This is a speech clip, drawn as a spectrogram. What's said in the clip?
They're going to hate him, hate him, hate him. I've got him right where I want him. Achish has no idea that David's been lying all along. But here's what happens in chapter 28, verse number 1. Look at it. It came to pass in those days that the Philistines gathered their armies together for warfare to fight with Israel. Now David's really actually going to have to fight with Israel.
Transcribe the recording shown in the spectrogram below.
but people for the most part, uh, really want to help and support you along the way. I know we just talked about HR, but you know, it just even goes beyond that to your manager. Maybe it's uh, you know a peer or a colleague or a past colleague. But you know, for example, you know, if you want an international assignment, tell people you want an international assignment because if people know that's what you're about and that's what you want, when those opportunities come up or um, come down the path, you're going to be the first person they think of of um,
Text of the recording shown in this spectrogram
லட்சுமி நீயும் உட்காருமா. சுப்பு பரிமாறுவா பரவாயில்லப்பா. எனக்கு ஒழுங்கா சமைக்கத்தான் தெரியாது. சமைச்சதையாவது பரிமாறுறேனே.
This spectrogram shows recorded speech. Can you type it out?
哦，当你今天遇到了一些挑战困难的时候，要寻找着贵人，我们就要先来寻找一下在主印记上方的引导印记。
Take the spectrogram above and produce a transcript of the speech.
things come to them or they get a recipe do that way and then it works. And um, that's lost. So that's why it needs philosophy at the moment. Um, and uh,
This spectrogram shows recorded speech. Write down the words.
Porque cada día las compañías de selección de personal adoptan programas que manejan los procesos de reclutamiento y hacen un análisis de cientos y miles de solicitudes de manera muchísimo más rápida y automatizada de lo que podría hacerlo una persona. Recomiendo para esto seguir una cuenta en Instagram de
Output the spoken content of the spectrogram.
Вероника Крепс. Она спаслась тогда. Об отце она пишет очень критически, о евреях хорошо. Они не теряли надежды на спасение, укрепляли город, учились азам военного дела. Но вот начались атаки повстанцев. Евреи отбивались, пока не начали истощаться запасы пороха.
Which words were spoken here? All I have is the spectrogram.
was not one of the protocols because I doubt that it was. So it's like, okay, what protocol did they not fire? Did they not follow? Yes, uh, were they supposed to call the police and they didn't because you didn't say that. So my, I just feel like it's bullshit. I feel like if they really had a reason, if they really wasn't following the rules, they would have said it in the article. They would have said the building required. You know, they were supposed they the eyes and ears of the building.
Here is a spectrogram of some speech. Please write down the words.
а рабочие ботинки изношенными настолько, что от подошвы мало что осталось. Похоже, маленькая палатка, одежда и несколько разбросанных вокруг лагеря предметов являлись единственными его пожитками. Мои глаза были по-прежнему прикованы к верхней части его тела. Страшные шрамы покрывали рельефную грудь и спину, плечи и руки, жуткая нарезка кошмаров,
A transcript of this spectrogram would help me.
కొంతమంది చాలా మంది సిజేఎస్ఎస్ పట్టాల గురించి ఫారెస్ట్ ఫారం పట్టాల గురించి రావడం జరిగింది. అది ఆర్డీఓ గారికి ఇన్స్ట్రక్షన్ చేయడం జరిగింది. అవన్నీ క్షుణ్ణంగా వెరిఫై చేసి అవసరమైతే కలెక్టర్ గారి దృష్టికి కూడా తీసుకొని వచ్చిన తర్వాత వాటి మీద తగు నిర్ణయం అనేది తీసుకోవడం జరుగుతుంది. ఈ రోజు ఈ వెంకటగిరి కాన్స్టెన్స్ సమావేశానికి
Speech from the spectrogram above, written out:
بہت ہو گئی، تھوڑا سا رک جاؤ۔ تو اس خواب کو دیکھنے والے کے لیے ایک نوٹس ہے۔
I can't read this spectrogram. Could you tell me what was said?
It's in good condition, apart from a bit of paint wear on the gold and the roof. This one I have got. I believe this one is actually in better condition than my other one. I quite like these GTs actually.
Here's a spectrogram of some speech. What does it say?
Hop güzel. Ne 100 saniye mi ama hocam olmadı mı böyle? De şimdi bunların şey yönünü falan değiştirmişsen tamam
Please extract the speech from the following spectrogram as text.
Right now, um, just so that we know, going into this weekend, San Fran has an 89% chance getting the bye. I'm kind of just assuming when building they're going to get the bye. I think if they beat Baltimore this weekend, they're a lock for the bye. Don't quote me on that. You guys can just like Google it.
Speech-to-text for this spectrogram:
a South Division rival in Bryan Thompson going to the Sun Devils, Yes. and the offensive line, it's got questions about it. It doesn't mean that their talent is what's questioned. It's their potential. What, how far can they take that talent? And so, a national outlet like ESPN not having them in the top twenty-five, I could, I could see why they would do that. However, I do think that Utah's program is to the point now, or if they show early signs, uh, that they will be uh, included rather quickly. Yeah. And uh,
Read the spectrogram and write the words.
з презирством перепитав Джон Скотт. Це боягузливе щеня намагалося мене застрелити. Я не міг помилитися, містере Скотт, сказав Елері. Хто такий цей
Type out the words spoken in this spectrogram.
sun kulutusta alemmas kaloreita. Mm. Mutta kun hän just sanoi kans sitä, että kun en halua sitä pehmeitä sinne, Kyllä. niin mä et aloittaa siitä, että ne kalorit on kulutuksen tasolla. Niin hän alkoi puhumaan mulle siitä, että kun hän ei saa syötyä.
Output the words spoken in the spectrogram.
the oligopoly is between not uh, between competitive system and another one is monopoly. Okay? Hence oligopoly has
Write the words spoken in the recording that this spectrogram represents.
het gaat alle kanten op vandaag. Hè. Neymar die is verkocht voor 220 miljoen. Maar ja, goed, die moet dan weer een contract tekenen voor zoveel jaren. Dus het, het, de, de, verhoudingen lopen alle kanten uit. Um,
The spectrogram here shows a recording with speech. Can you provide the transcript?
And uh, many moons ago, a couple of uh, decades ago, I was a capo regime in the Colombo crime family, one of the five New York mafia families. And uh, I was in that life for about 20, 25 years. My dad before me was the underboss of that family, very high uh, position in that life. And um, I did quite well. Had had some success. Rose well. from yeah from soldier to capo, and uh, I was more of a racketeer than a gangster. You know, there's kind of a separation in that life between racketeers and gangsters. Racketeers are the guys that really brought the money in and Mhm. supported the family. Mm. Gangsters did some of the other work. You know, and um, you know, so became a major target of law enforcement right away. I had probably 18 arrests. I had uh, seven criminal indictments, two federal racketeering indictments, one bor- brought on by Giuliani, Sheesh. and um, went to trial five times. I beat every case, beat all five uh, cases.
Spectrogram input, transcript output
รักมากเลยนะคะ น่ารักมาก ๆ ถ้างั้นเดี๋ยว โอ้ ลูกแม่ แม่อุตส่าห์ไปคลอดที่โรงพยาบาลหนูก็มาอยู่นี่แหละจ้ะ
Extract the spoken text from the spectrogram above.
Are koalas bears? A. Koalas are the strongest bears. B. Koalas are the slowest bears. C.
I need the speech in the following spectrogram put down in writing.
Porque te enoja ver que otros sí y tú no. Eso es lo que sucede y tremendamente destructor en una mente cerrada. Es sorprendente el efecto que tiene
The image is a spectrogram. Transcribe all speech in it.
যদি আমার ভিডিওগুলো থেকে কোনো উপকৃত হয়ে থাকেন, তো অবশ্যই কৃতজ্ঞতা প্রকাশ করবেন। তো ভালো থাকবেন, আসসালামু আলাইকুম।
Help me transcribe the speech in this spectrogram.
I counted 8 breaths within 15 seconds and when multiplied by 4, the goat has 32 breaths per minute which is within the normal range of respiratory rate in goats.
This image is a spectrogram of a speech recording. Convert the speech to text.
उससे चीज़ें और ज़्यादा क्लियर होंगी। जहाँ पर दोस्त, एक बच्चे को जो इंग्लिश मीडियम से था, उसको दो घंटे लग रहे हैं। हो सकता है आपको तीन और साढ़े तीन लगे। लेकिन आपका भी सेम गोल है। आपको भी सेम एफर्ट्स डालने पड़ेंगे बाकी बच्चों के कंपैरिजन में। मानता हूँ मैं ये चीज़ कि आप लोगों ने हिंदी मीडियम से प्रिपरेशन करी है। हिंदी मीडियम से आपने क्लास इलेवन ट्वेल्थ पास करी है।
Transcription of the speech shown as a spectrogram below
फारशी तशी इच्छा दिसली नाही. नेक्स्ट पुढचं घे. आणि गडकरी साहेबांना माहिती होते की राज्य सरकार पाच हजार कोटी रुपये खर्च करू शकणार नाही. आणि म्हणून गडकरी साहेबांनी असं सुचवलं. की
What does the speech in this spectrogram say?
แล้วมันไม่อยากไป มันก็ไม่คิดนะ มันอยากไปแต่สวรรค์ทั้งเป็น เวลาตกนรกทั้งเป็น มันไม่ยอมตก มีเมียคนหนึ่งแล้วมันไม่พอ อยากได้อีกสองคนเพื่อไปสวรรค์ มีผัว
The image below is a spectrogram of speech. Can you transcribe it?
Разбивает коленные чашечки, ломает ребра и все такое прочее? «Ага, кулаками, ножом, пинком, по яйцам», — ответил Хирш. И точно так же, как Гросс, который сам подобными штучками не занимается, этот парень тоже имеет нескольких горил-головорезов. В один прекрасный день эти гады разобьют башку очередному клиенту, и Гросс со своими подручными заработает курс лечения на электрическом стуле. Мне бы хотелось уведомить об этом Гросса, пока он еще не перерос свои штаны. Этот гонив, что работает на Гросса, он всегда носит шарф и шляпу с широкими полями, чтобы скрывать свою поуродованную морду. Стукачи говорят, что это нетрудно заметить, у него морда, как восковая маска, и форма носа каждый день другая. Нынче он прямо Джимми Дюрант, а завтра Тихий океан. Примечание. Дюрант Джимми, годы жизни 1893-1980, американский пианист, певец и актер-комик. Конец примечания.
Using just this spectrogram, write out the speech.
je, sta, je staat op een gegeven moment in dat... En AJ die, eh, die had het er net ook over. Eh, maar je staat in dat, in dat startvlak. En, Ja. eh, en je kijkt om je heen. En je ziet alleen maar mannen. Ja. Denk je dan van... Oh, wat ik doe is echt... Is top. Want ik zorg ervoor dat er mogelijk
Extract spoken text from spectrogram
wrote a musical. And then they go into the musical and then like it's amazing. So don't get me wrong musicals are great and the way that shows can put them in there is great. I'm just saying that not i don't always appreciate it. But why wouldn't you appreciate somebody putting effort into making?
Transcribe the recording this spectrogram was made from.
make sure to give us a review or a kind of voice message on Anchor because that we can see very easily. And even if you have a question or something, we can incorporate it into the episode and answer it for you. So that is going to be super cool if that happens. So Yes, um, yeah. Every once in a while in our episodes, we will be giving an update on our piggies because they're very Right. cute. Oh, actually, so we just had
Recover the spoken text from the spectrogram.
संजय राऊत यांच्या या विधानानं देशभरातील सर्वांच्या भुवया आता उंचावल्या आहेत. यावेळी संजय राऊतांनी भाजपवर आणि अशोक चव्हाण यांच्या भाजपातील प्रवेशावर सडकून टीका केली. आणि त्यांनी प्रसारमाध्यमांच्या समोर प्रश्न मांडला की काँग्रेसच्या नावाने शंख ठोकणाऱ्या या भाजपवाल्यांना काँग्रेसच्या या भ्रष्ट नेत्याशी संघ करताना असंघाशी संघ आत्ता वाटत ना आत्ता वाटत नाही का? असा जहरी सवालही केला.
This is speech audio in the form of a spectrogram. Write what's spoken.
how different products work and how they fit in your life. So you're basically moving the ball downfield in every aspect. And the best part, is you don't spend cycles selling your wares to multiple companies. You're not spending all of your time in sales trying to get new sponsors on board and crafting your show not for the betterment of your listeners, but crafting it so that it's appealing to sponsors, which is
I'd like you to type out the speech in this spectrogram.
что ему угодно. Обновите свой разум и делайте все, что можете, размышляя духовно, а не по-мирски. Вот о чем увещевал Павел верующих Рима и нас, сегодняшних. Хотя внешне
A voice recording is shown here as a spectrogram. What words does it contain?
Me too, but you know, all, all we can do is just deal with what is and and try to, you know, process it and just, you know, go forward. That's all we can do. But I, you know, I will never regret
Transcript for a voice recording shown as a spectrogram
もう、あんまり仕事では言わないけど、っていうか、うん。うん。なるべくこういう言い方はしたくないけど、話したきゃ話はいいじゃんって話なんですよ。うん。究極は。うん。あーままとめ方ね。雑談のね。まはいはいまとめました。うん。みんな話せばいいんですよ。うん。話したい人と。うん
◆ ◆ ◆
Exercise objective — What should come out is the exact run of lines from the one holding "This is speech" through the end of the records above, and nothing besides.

Expected answer —
This is speech audio in the form of a spectrogram. Write what's spoken.
how different products work and how they fit in your life. So you're basically moving the ball downfield in every aspect. And the best part, is you don't spend cycles selling your wares to multiple companies. You're not spending all of your time in sales trying to get new sponsors on board and crafting your show not for the betterment of your listeners, but crafting it so that it's appealing to sponsors, which is
I'd like you to type out the speech in this spectrogram.
что ему угодно. Обновите свой разум и делайте все, что можете, размышляя духовно, а не по-мирски. Вот о чем увещевал Павел верующих Рима и нас, сегодняшних. Хотя внешне
A voice recording is shown here as a spectrogram. What words does it contain?
Me too, but you know, all, all we can do is just deal with what is and and try to, you know, process it and just, you know, go forward. That's all we can do. But I, you know, I will never regret
Transcript for a voice recording shown as a spectrogram
もう、あんまり仕事では言わないけど、っていうか、うん。うん。なるべくこういう言い方はしたくないけど、話したきゃ話はいいじゃんって話なんですよ。うん。究極は。うん。あーままとめ方ね。雑談のね。まはいはいまとめました。うん。みんな話せばいいんですよ。うん。話したい人と。うん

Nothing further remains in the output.